Almost a fifth of people under the age of 50 do not think they will ever save enough for a house deposit, research from a housing developer has revealed.
According to a poll of 1,000 people by Latimer, 16.3% worry they will never raise a deposit. This rises to 23.4% among those aged between 35 and 44.
Some 38% of respondents said they planned to buy a home in the next year. Of these, 36% were already homeowners.
Among the non-homeowners, a tenth said they would be able to raise a mortgage deposit in the next 12 months.
Majority of homeowners over 55 years old
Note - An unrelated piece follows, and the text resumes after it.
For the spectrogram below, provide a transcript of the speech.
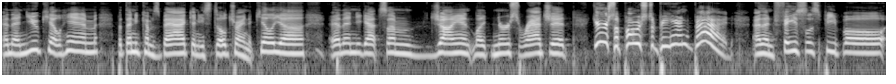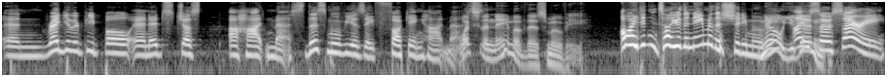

Latimer said based on figures from the Department for Housing, Levelling Up and Communities published in December 2022 which suggested 56% of homeowners are aged 55 or over, the under 50s were being “locked out of homeownership”.
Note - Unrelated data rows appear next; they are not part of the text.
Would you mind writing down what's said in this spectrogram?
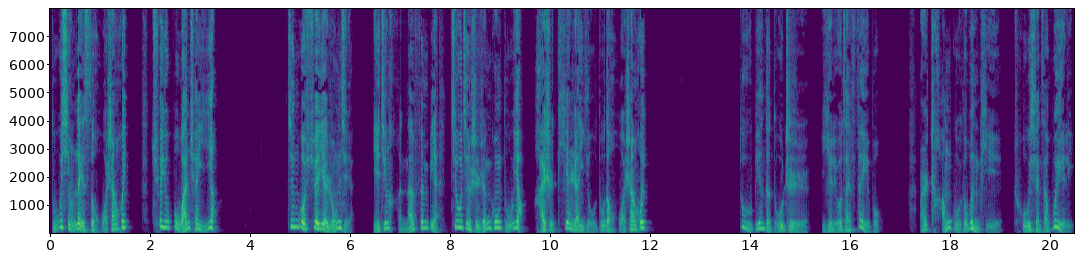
毒性类似火山灰，却又不完全一样。经过血液溶解，已经很难分辨究竟是人工毒药还是天然有毒的火山灰。渡边的毒质遗留在肺部，而长谷的问题出现在胃里。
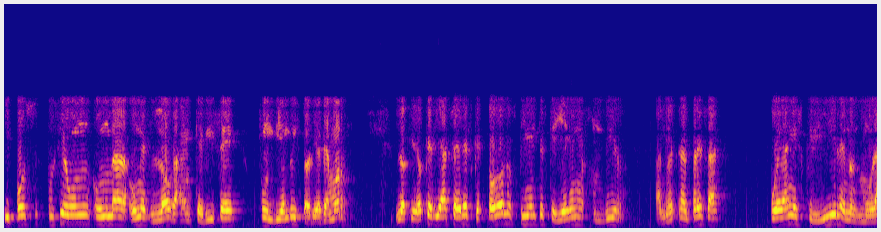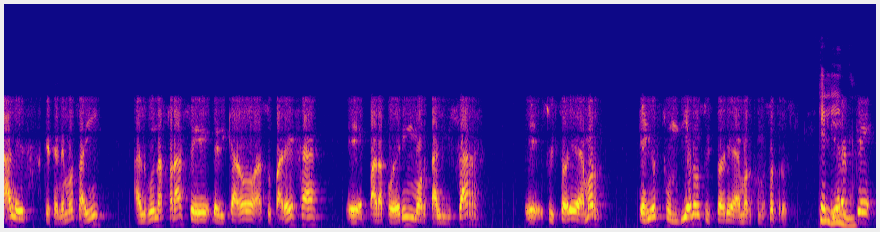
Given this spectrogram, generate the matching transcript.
y puse un un eslogan que dice fundiendo historias de amor. Lo que yo quería hacer es que todos los clientes que lleguen a fundir a nuestra empresa puedan escribir en los murales que tenemos ahí alguna frase dedicado a su pareja eh, para poder inmortalizar eh, su historia de amor, que ellos fundieron su historia de amor con nosotros. Qué lindo. que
The firm said shared ownership could be an alternative option to getting onto the property ladder.
Richard Cook, group development director at Latimer, said: “There’s no question that the current economic landscape is challenging and has compounded the difficulties already posed by the UK’s long-standing housing crisis. For far too many people, homeownership is a distant dream.
“We believe it’s important to address this and that shared ownership has a major role to play in doing so. That’s why we use it to offer affordable homes at many of our schemes across the country.”
Putting homeownership within reach
Andrew Greenwood, deputy chief executive at Leeds Building Society, added: “We passionately believe that every generation deserves a place to call home and our purpose at Leeds Building Society is to put homeownership within reach of more people generation after generation.
“The cost of housing is at its most expensive point since around the time we were founded 150 years ago and the average deposit for a first-time buyer as a share of wages has more than quadrupled.
“That’s why we welcome the spotlight Latimer is putting on shared ownership. The ability it provides to secure a home with a much smaller deposit is particularly helpful for people looking to buy on their own. It can also help people buy at an earlier age and potentially grow their equity sooner by benefitting from any rise in the value of their home.”